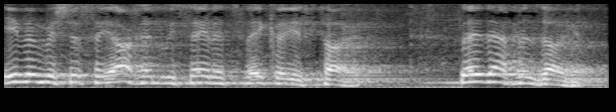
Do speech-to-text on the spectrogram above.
even b'shus hayachid, we say that tzveika is tar. So that happens again.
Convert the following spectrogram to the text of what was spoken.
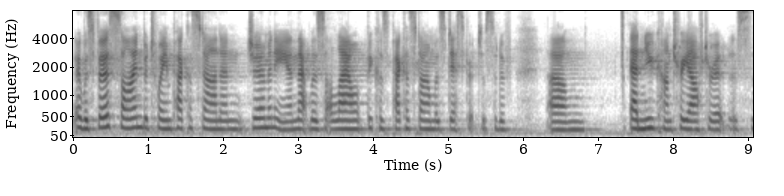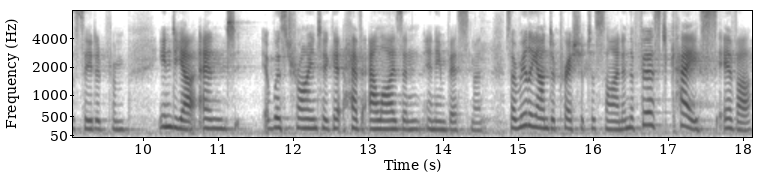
it was first signed between Pakistan and Germany, and that was allowed because Pakistan was desperate to sort of um, a new country after it seceded from India, and it was trying to get, have allies and, and investment. So, really under pressure to sign. And the first case ever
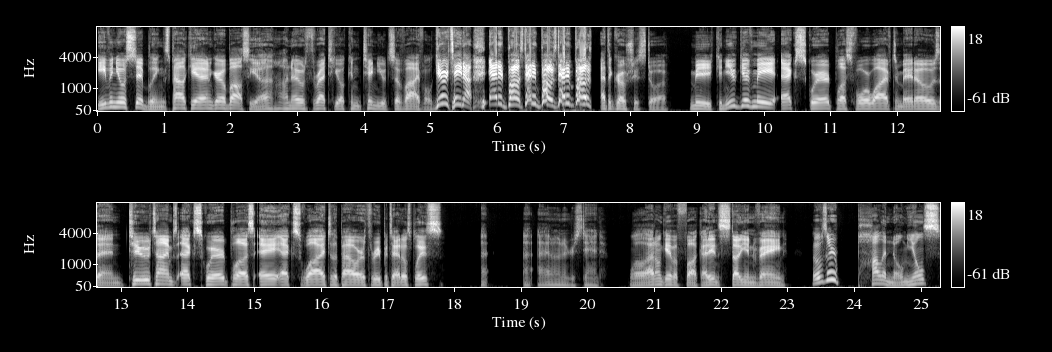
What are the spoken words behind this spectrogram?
Even your siblings, Palkia and Gerbasia, are no threat to your continued survival. Giratina! Edit post! Edit post! Edit post! At the grocery store. Me, can you give me x squared plus 4y of tomatoes and 2 times x squared plus axy to the power of 3 potatoes, please? I, I, I don't understand. Well, I don't give a fuck. I didn't study in vain. Those are polynomials.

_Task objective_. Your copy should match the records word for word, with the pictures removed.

_Answer for the task_.
Do speech-to-text on the spectrogram above.
even b'shus hayachid, we say that tzveika is tar. So that happens again.
Convert the following spectrogram to the text of what was spoken.
it was first signed between Pakistan and Germany, and that was allowed because Pakistan was desperate to sort of um, a new country after it seceded from India, and it was trying to get, have allies and, and investment. So, really under pressure to sign. And the first case ever
What are the spoken words behind this spectrogram?
Even your siblings, Palkia and Gerbasia, are no threat to your continued survival. Giratina! Edit post! Edit post! Edit post! At the grocery store. Me, can you give me x squared plus 4y of tomatoes and 2 times x squared plus axy to the power of 3 potatoes, please? I, I, I don't understand. Well, I don't give a fuck. I didn't study in vain. Those are polynomials.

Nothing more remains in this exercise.